● Task prompt
Starting with the line containing "This is a spectrogram" and going on through the line containing "Can you use", return the lines of the data below exactly, and only those.

● Supplied entries
____________
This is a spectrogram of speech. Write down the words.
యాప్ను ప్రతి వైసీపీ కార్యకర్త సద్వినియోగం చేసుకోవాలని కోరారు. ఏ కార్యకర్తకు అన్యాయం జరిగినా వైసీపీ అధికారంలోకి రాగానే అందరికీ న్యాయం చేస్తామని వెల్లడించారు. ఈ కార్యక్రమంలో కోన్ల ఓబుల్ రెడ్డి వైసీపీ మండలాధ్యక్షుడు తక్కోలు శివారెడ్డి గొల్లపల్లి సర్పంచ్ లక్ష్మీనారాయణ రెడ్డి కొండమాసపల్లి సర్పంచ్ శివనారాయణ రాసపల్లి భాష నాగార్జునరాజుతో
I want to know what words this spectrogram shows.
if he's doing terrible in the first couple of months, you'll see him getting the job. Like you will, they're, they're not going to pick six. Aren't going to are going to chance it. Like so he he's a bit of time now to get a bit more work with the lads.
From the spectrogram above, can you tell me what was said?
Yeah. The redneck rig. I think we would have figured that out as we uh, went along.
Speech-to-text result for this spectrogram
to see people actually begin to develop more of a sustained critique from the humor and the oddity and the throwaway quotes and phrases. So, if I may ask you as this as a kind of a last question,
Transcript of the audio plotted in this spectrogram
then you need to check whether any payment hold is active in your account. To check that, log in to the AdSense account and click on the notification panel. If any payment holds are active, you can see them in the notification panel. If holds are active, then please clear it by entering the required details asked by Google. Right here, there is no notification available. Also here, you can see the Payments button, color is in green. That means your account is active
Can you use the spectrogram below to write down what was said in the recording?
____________
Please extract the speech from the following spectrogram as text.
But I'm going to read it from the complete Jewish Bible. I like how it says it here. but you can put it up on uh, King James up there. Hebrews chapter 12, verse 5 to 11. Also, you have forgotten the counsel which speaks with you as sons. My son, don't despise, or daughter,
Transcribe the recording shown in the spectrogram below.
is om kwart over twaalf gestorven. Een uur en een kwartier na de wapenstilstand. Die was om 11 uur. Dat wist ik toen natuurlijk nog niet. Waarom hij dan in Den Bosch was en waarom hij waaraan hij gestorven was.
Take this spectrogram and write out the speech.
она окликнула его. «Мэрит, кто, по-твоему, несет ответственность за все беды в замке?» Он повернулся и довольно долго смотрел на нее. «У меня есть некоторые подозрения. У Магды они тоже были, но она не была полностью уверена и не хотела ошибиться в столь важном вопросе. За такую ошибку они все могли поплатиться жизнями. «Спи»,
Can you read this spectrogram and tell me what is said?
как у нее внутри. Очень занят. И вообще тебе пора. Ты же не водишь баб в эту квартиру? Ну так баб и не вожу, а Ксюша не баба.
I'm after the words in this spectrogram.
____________
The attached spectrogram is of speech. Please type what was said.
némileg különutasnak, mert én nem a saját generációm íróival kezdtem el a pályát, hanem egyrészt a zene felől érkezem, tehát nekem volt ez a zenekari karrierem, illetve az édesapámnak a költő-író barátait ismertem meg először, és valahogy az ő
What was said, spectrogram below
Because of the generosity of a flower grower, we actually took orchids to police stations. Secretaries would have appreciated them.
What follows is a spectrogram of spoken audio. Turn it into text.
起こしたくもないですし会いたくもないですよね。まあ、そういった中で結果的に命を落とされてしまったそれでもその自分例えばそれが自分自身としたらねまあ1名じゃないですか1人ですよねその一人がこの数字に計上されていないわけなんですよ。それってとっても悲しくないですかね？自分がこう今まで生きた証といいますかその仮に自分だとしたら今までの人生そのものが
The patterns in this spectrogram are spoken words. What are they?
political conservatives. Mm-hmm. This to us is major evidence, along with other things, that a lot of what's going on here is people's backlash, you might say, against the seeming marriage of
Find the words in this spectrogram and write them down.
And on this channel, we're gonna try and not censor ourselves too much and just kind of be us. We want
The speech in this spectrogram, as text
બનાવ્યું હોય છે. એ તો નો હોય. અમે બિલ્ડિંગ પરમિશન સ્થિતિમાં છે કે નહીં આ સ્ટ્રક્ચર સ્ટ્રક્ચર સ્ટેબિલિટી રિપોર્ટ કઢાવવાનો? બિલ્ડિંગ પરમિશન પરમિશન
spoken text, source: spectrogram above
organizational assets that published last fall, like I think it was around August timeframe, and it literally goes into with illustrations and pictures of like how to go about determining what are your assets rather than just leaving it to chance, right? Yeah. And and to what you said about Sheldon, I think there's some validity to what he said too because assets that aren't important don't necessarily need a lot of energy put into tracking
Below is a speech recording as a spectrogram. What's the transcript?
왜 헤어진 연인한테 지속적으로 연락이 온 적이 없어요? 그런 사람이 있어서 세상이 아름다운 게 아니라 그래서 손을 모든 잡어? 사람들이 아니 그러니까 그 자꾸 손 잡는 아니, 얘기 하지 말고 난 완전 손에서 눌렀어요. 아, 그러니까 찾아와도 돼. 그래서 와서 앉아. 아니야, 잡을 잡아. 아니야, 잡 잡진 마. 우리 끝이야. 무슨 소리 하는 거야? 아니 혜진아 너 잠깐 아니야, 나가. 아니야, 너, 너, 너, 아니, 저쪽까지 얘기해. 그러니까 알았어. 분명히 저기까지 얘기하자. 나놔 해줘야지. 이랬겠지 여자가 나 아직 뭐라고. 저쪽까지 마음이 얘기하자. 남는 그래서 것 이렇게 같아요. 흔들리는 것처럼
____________
● Solved problem
This is a spectrogram of speech. Write down the words.
యాప్ను ప్రతి వైసీపీ కార్యకర్త సద్వినియోగం చేసుకోవాలని కోరారు. ఏ కార్యకర్తకు అన్యాయం జరిగినా వైసీపీ అధికారంలోకి రాగానే అందరికీ న్యాయం చేస్తామని వెల్లడించారు. ఈ కార్యక్రమంలో కోన్ల ఓబుల్ రెడ్డి వైసీపీ మండలాధ్యక్షుడు తక్కోలు శివారెడ్డి గొల్లపల్లి సర్పంచ్ లక్ష్మీనారాయణ రెడ్డి కొండమాసపల్లి సర్పంచ్ శివనారాయణ రాసపల్లి భాష నాగార్జునరాజుతో
I want to know what words this spectrogram shows.
if he's doing terrible in the first couple of months, you'll see him getting the job. Like you will, they're, they're not going to pick six. Aren't going to are going to chance it. Like so he he's a bit of time now to get a bit more work with the lads.
From the spectrogram above, can you tell me what was said?
Yeah. The redneck rig. I think we would have figured that out as we uh, went along.
Speech-to-text result for this spectrogram
to see people actually begin to develop more of a sustained critique from the humor and the oddity and the throwaway quotes and phrases. So, if I may ask you as this as a kind of a last question,
Transcript of the audio plotted in this spectrogram
then you need to check whether any payment hold is active in your account. To check that, log in to the AdSense account and click on the notification panel. If any payment holds are active, you can see them in the notification panel. If holds are active, then please clear it by entering the required details asked by Google. Right here, there is no notification available. Also here, you can see the Payments button, color is in green. That means your account is active
Can you use the spectrogram below to write down what was said in the recording?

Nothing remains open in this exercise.